Last year, and again this year, South Middle School sixth-graders learned about the Holocaust in a very personal way--from a survivor. Eric Lipetz, father-in-law of South Middle science teacher Melissa Lipetz, told his story to the students about how he and his family escaped the Holocaust. As the Nazis began to gather Jews from Belgium, the ordeal began for the Lipetz family. Mr. Lipetz's father knew his family had to flee, but to get the necessary funds to do so, he had to risk passing Germans in the bank where he went to get diamonds out of his safety deposit box. The family tried to come to America, but was turned away because the "Jewish quota" had already been met. The family spent a few years in the Philippines where a Japanese soldier took the part of Mr. Lipetz and his brother after a Nazi reprimanded them for playing and making noise outside his house. While traveling on a train, one of Mr. Lipetz's brothers accidentally kicked a man, setting off a hidden radio revealing that the man was a German spy. Sixth-graders at South Middle read the historical-fiction novel, The Devil's Arithmetic, about a young Jewish girl from New York who is transported back in time to World War II and ends up in a concentration camp. A sixth-grader who heard Mr. Lipetz's talk commented, "Some of my ancestors survived the Holocaust and all I've ever heard are concentration camp stories. I've never heard this type of story of escape and moving to different places and meeting soldiers. It's not your average Holocaust story." One student said, "I realize how lucky I am that I am safe and everyone else is safe in this generation." Another student commented on how Mr. Lipetz did not become bitter from his experience: "I found it very surprising that he didn't loose his emotions. You would think that after going through all that, he would become emotionless. Instead, it probably gave him more."
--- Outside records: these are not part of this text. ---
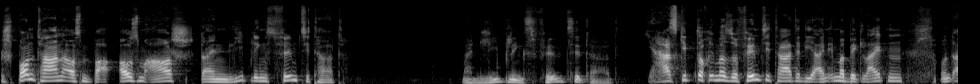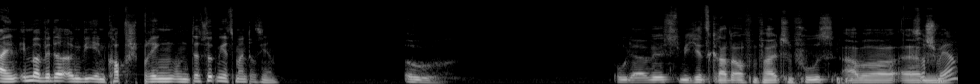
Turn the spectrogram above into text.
spontan aus dem, ba aus dem Arsch, dein Lieblingsfilmzitat. Mein Lieblingsfilmzitat. Ja, es gibt doch immer so Filmzitate, die einen immer begleiten und einen immer wieder irgendwie in den Kopf springen und das würde mich jetzt mal interessieren. Oh. Oh, da erwischt mich jetzt gerade auf dem falschen Fuß, aber. Ähm, Ist das schwer?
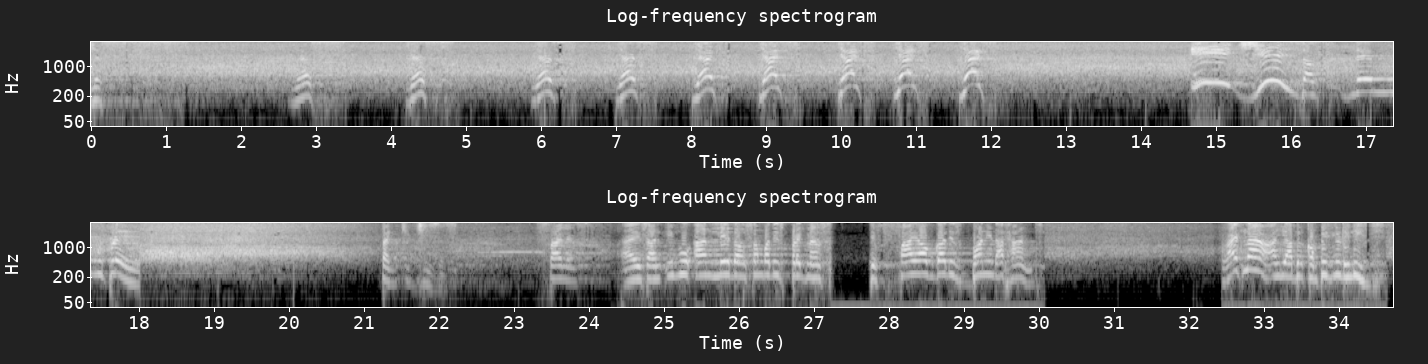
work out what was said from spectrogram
Yes. Yes. Yes. Yes. Yes. Yes. Yes. Yes. Yes. Yes. In Jesus' name we pray. Thank you, Jesus. Silence. There is an evil hand laid on somebody's pregnancy. The fire of God is burning that hand. Right now, and you have been completely released.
In thanking Mr. Lipetz for sharing his story, a student said, "It takes a lot of courage to talk about a period in your life that is so emotional. So I want to say, 'thank you, thank you,' one more time."